** Opening Records to use block **

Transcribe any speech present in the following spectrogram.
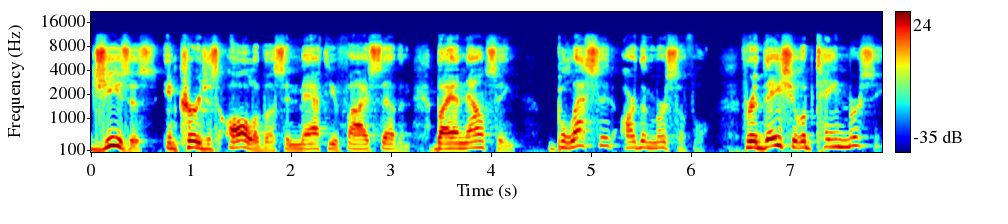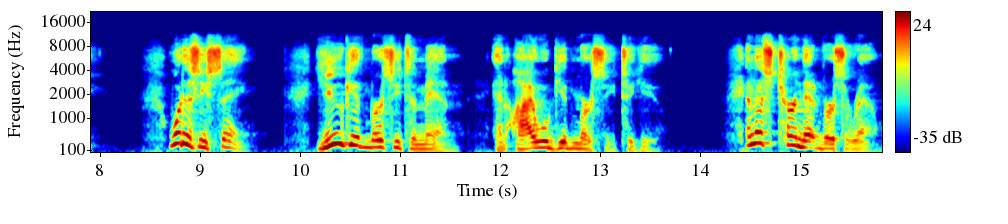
Jesus encourages all of us in Matthew 5 7 by announcing, Blessed are the merciful, for they shall obtain mercy. What is he saying? You give mercy to men, and I will give mercy to you. And let's turn that verse around.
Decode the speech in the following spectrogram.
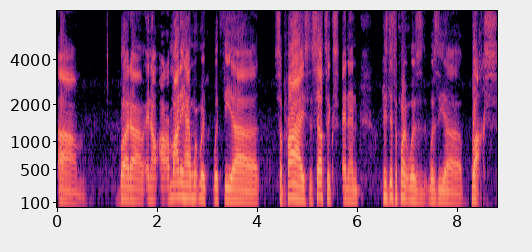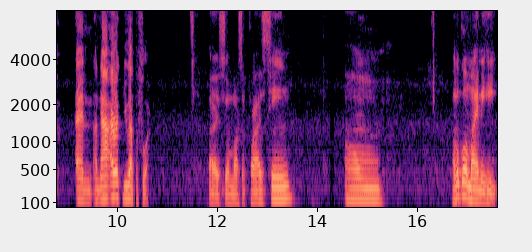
Um, but uh, and Armani had went with with the uh, surprise, the Celtics, and then his disappointment was was the uh, Bucks. And uh, now, Eric, you got the floor. All right, so my surprise team, um, I'm gonna go with Miami Heat.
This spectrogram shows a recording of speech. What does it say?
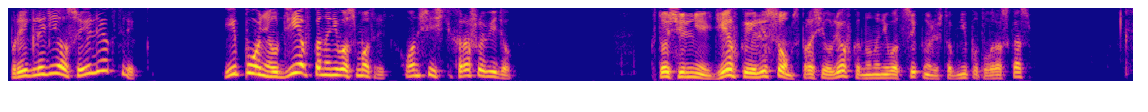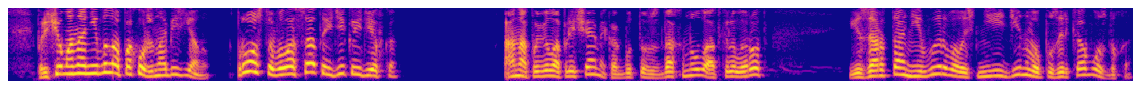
Пригляделся электрик и понял, девка на него смотрит. Он сиськи хорошо видел. «Кто сильнее, девка или сом?» — спросил Левка, но на него цыкнули, чтобы не путал рассказ. Причем она не была похожа на обезьяну, просто волосатая дикая девка. Она повела плечами, как будто вздохнула, открыла рот. Изо рта не вырвалось ни единого пузырька воздуха.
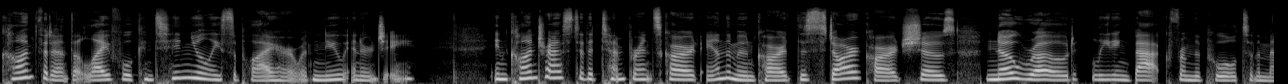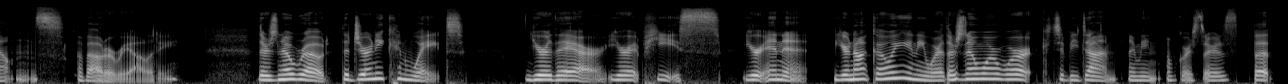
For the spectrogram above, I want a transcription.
confident that life will continually supply her with new energy. In contrast to the temperance card and the moon card, the star card shows no road leading back from the pool to the mountains of outer reality. There's no road. The journey can wait. You're there. You're at peace. You're in it you're not going anywhere. There's no more work to be done. I mean, of course there is, but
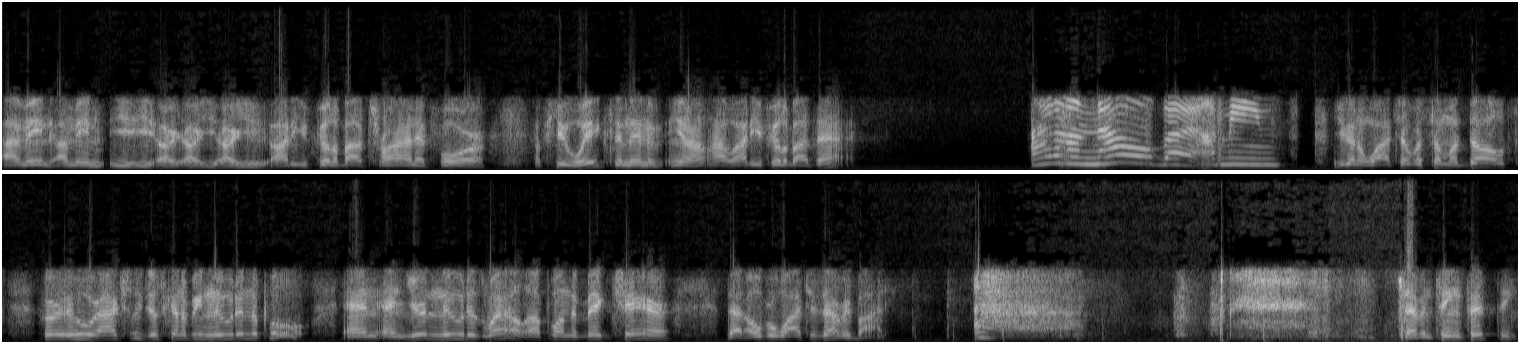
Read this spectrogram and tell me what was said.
I mean, I mean, you, are, are you are you? How do you feel about trying it for a few weeks, and then you know, how, how do you feel about that? I don't know, but I mean, you're going to watch over some adults who who are actually just going to be nude in the pool, and and you're nude as well up on the big chair that overwatches everybody. Seventeen fifty.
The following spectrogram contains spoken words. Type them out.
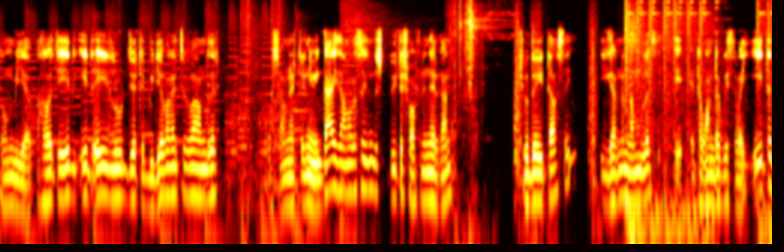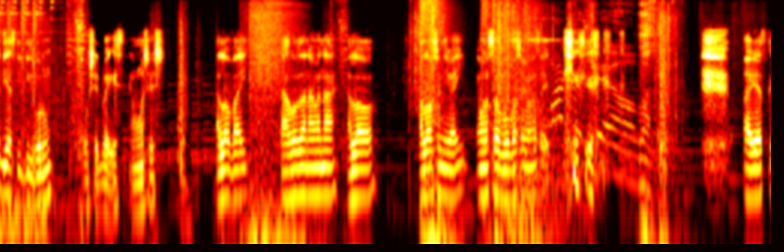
জম্বিয়া ভালো হচ্ছে, এর এই লুট যে একটা ভিডিও বানাইতে হবে আমাদের। সামনে একটা নিবি গাইস আমার কাছে কিন্তু দুইটা শর্ট রেঞ্জের গান শুধু এইটা আছে, এই গানটার নাম বলে এটা ওয়ান টাপ গেছে, ভাই। এইটা দিয়ে আজকে কিল করুন ও শেট ভাই, গেছে, এমন শেষ। হ্যালো ভাই কাগজ জানাবে না। হ্যালো ভালো আছেন ভাই? কেমন আছো? বউ বাসা কেমন আছে? ভাই আজকে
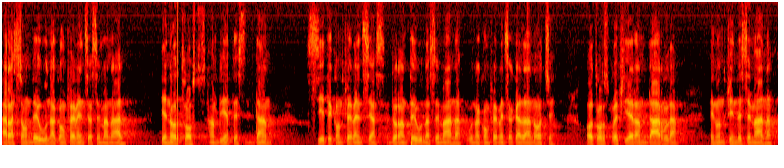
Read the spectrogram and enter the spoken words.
a razón de una conferencia semanal y en otros ambientes dan siete conferencias durante una semana, una conferencia cada noche. Otros prefieran darla en un fin de semana,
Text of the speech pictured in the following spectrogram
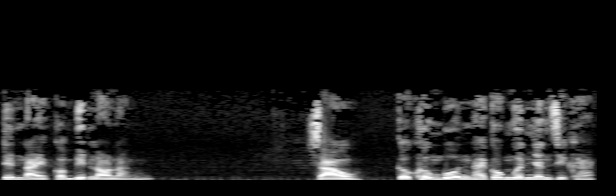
tên này còn biết lo lắng. Sao, cậu không muốn hay có nguyên nhân gì khác?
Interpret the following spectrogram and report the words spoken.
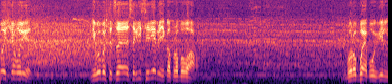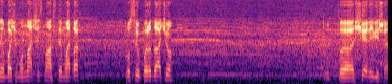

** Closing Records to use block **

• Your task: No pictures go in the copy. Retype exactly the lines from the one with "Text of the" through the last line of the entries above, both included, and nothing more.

• Answer for this exercise:
Text of the speech pictured in the following spectrogram
tên này còn biết lo lắng. Sao, cậu không muốn hay có nguyên nhân gì khác?
Interpret the following spectrogram and report the words spoken.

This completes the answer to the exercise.